_What this task involves_:
Line by line, give the data again exactly as it appears, but without pictures.
======== Excerpted data ========
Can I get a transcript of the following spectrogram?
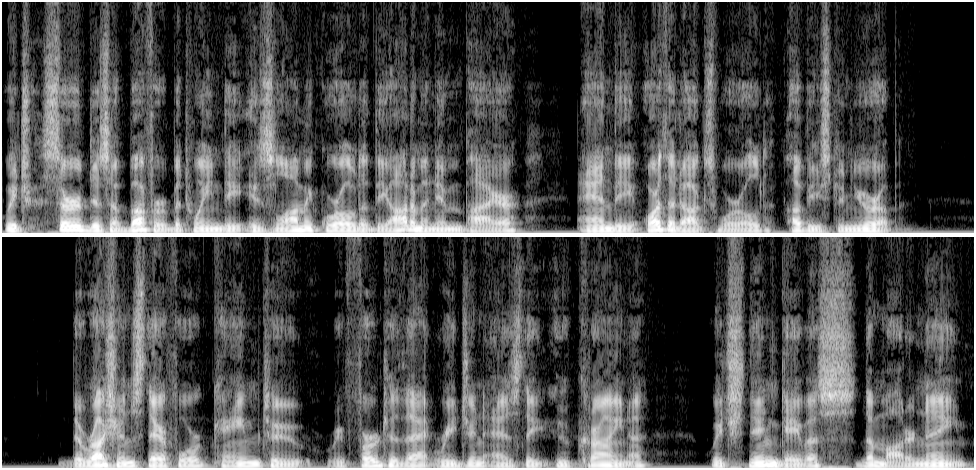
which served as a buffer between the Islamic world of the Ottoman Empire and the Orthodox world of Eastern Europe. The Russians, therefore, came to refer to that region as the Ukraina, which then gave us the modern name.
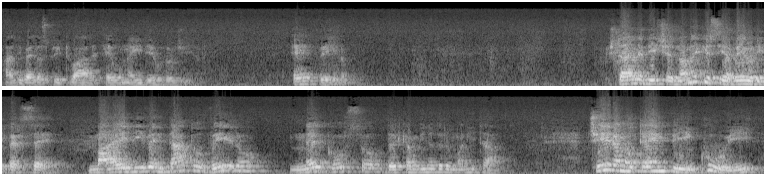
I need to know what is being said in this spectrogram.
a livello spirituale è una ideologia. È vero. Steiner dice non è che sia vero di per sé, ma è diventato vero nel corso del cammino dell'umanità. C'erano tempi in cui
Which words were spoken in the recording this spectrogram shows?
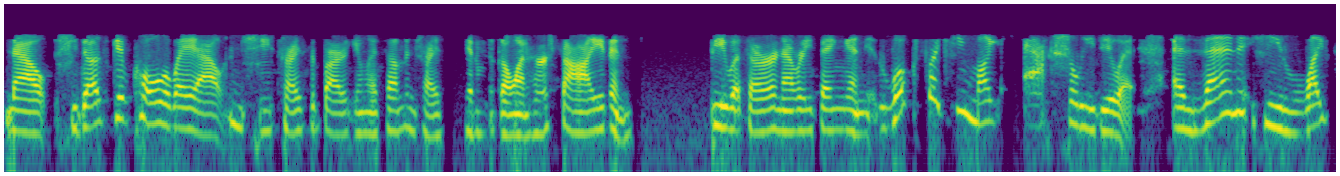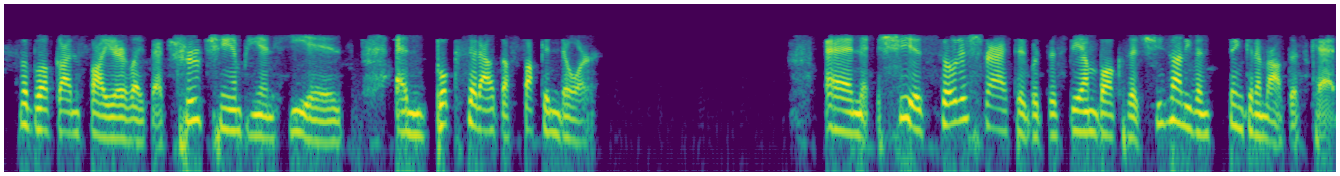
Now, she does give Cole a way out and she tries to bargain with him and tries to get him to go on her side and be with her and everything and it looks like he might actually do it and then he lights the book on fire like that true champion he is and books it out the fucking door and she is so distracted with this damn book that she's not even thinking about this kid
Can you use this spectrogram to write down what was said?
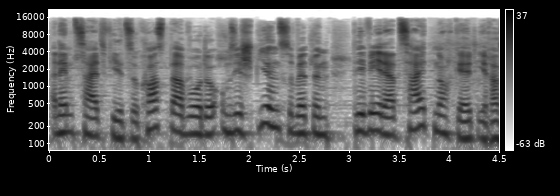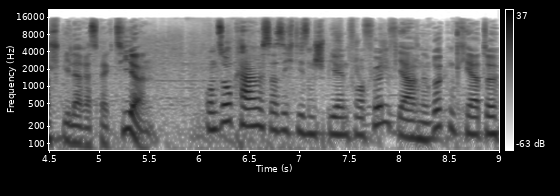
an dem Zeit viel zu kostbar wurde, um sie Spielen zu widmen, die weder Zeit noch Geld ihrer Spieler respektieren. Und so kam es, dass ich diesen Spielen vor fünf Jahren den Rücken kehrte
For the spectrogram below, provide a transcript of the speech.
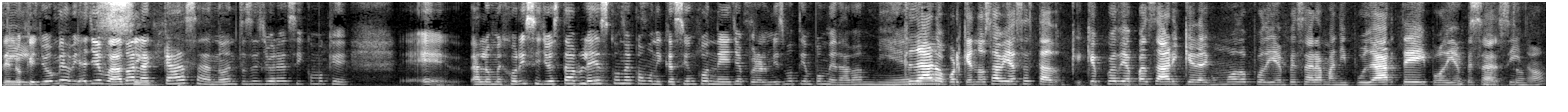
Sí. lo que yo me había llevado a la casa, ¿no? Entonces yo era así como que eh, a lo mejor y si yo establezco una comunicación con ella, pero al mismo tiempo me daba miedo. Claro, porque no sabías hasta qué, qué podía pasar y que de algún modo podía empezar a manipularte y podía empezar así. ¿no?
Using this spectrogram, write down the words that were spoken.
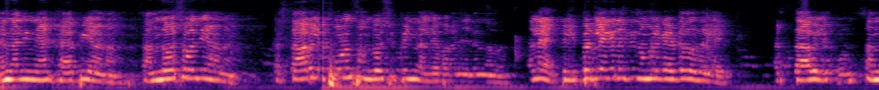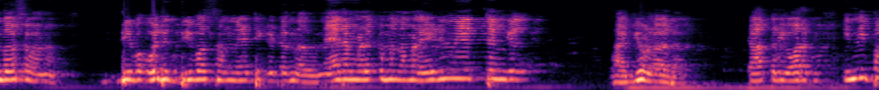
എന്നാലും ഞാൻ ഹാപ്പിയാണ് സന്തോഷവതിയാണ്. കർത്താവിൽ എപ്പോഴും സന്തോഷിപ്പിൻ അല്ലേ പറഞ്ഞിരുന്നത്? അല്ലെ? ഫിലിപ്പർ ലേഖനത്തിൽ നമ്മൾ കേട്ടതല്ലേ? കർത്താവിൽ എപ്പോഴും സന്തോഷമാണ്. ദിവ ഒരു ദിവസം നീട്ടി കിട്ടുന്നത്. നേരം വെളുക്കുമ്പോൾ നമ്മൾ എഴുന്നേറ്റെങ്കിൽ ഭാഗ്യമുള്ളവരാ. രാത്രി ഉറക്ക ഇന്നിപ്പൊ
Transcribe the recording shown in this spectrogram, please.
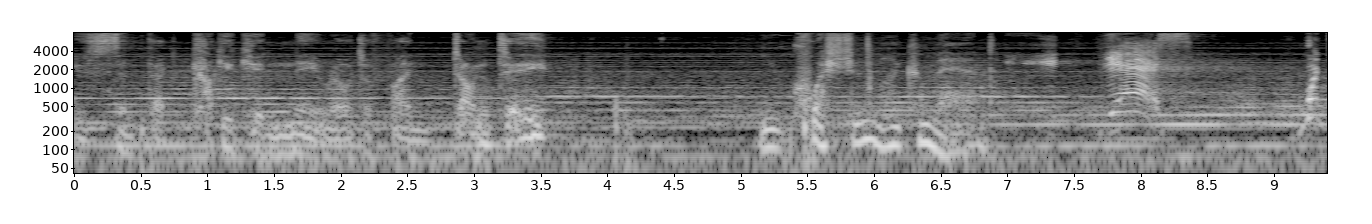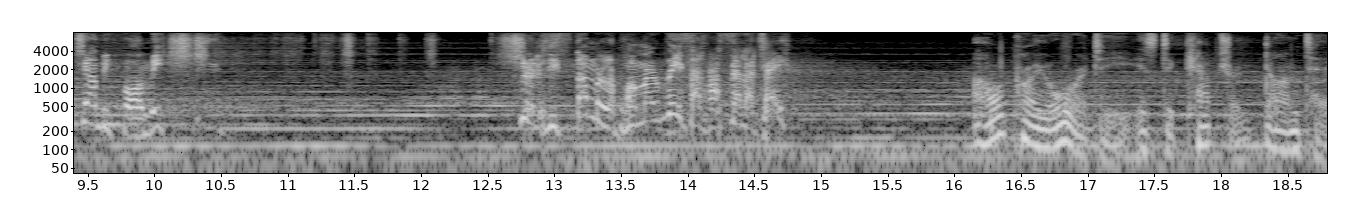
You sent that cocky kid Nero to find Dante? You question my command. Yes! What shall befall me? Should he stumble upon my research facility? Our priority is to capture Dante.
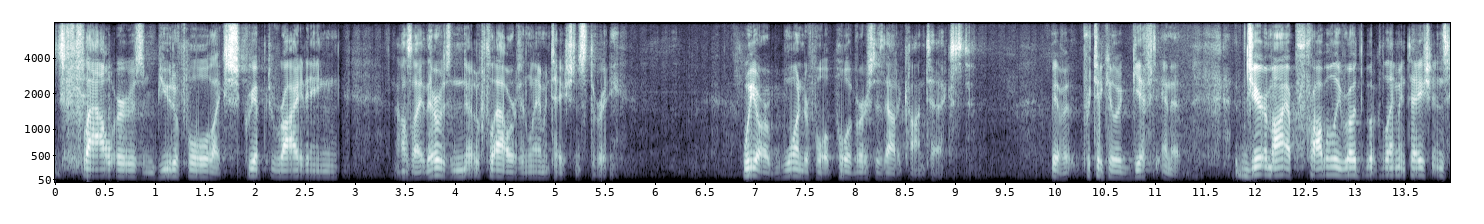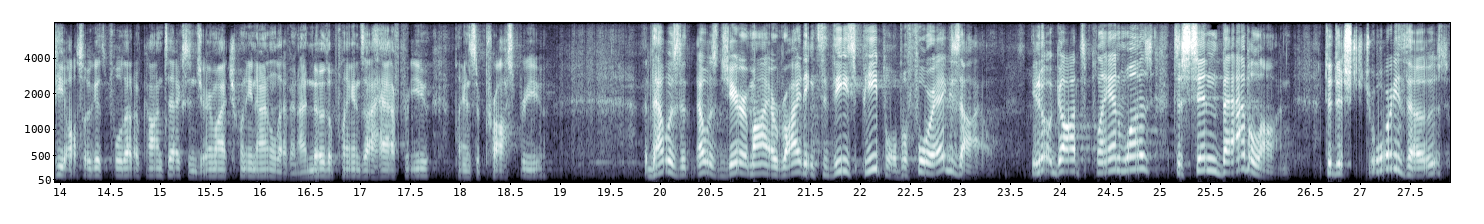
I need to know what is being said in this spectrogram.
was flowers and beautiful, like script writing. And I was like, there was no flowers in Lamentations 3. We are wonderful at pulling verses out of context. We have a particular gift in it. Jeremiah probably wrote the book of Lamentations. He also gets pulled out of context in Jeremiah 29 11. I know the plans I have for you, plans to prosper you. That was, that was Jeremiah writing to these people before exile. You know what God's plan was? To send Babylon, to destroy those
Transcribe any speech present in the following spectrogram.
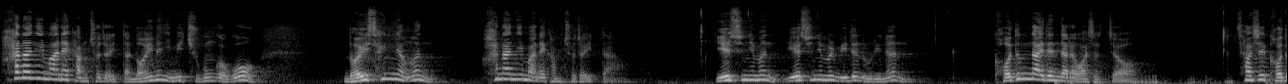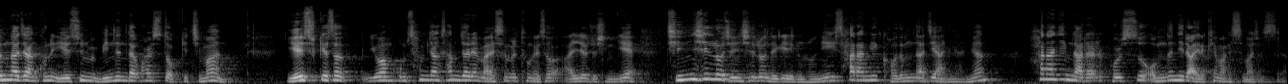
하나님 안에 감춰져 있다. 너희는 이미 죽은 거고 너희 생명은 하나님 안에 감춰져 있다. 예수님은 예수님을 믿은 우리는 거듭나야 된다라고 하셨죠. 사실 거듭나지 않고는 예수님을 믿는다고 할 수도 없겠지만 예수께서 요한복음 3장 3절의 말씀을 통해서 알려주신 게 진실로 진실로 내게 이르노니 사람이 거듭나지 아니하면 하나님 나라를 볼 수 없느니라 이렇게 말씀하셨어요.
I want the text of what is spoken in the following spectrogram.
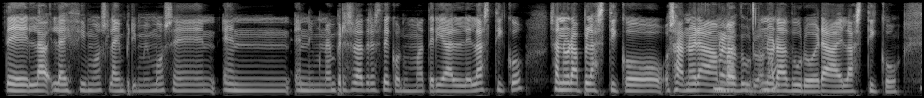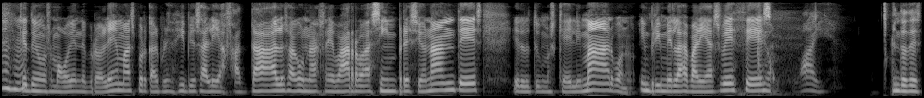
te- la, la hicimos, la imprimimos en, en- en una impresora 3D con un material elástico. O sea, no era plástico, o sea, no era, No era duro, ¿no? era duro, era elástico. Ujú. Que tuvimos un mogollón de problemas porque al principio salía fatal, o sea, con unas rebarbas impresionantes y lo tuvimos que limar, bueno, imprimirlas varias veces. Qué guay. Entonces,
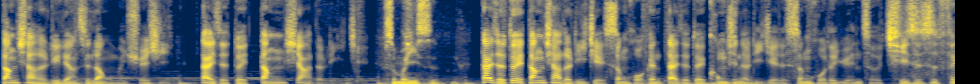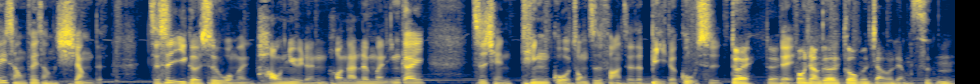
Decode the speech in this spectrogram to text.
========
_Answer to this task_:
Can I get a transcript of the following spectrogram?
which served as a buffer between the Islamic world of the Ottoman Empire and the Orthodox world of Eastern Europe. The Russians, therefore, came to refer to that region as the Ukraina, which then gave us the modern name.
I need to know what is being said in this spectrogram.
a livello spirituale è una ideologia. È vero. Steiner dice non è che sia vero di per sé, ma è diventato vero nel corso del cammino dell'umanità. C'erano tempi in cui
Which words were spoken in the recording this spectrogram shows?
Now, she does give Cole a way out and she tries to bargain with him and tries to get him to go on her side and be with her and everything and it looks like he might actually do it and then he lights the book on fire like that true champion he is and books it out the fucking door and she is so distracted with this damn book that she's not even thinking about this kid
Can you use this spectrogram to write down what was said?
an dem Zeit viel zu kostbar wurde, um sie Spielen zu widmen, die weder Zeit noch Geld ihrer Spieler respektieren. Und so kam es, dass ich diesen Spielen vor fünf Jahren den Rücken kehrte
For the spectrogram below, provide a transcript of the speech.
Sí. lo que yo me había llevado a la casa, ¿no? Entonces yo era así como que eh, a lo mejor y si yo establezco una comunicación con ella, pero al mismo tiempo me daba miedo. Claro, porque no sabías hasta qué, qué podía pasar y que de algún modo podía empezar a manipularte y podía empezar así. ¿no?
Using this spectrogram, write down the words that were spoken.
എന്നാലും ഞാൻ ഹാപ്പിയാണ് സന്തോഷവതിയാണ്. കർത്താവിൽ എപ്പോഴും സന്തോഷിപ്പിൻ അല്ലേ പറഞ്ഞിരുന്നത്? അല്ലെ? ഫിലിപ്പർ ലേഖനത്തിൽ നമ്മൾ കേട്ടതല്ലേ? കർത്താവിൽ എപ്പോഴും സന്തോഷമാണ്. ദിവ ഒരു ദിവസം നീട്ടി കിട്ടുന്നത്. നേരം വെളുക്കുമ്പോൾ നമ്മൾ എഴുന്നേറ്റെങ്കിൽ ഭാഗ്യമുള്ളവരാ. രാത്രി ഉറക്ക ഇന്നിപ്പൊ
Transcribe the recording shown in this spectrogram, please.
You sent that cocky kid Nero to find Dante? You question my command. Yes! What shall befall me? Should he stumble upon my research facility? Our priority is to capture Dante.
I need to know what is being said in this spectrogram.
was flowers and beautiful, like script writing. And I was like, there was no flowers in Lamentations 3. We are wonderful at pulling verses out of context. We have a particular gift in it. Jeremiah probably wrote the book of Lamentations. He also gets pulled out of context in Jeremiah 29 11. I know the plans I have for you, plans to prosper you. That was, that was Jeremiah writing to these people before exile. You know what God's plan was? To send Babylon, to destroy those
Transcribe any speech present in the following spectrogram.
하나님 안에 감춰져 있다. 너희는 이미 죽은 거고 너희 생명은 하나님 안에 감춰져 있다. 예수님은 예수님을 믿은 우리는 거듭나야 된다라고 하셨죠. 사실 거듭나지 않고는 예수님을 믿는다고 할 수도 없겠지만 예수께서 요한복음 3장 3절의 말씀을 통해서 알려주신 게 진실로 진실로 내게 이르노니 사람이 거듭나지 아니하면 하나님 나라를 볼 수 없느니라 이렇게 말씀하셨어요.
I want the text of what is spoken in the following spectrogram.
te- la, la hicimos, la imprimimos en, en- en una impresora 3D con un material elástico. O sea, no era plástico, o sea, no era, No era duro, ¿no? era duro, era elástico. Ujú. Que tuvimos un mogollón de problemas porque al principio salía fatal, o sea, con unas rebarbas impresionantes y lo tuvimos que limar, bueno, imprimirlas varias veces. Qué guay. Entonces,
Decode the speech in this spectrogram to text.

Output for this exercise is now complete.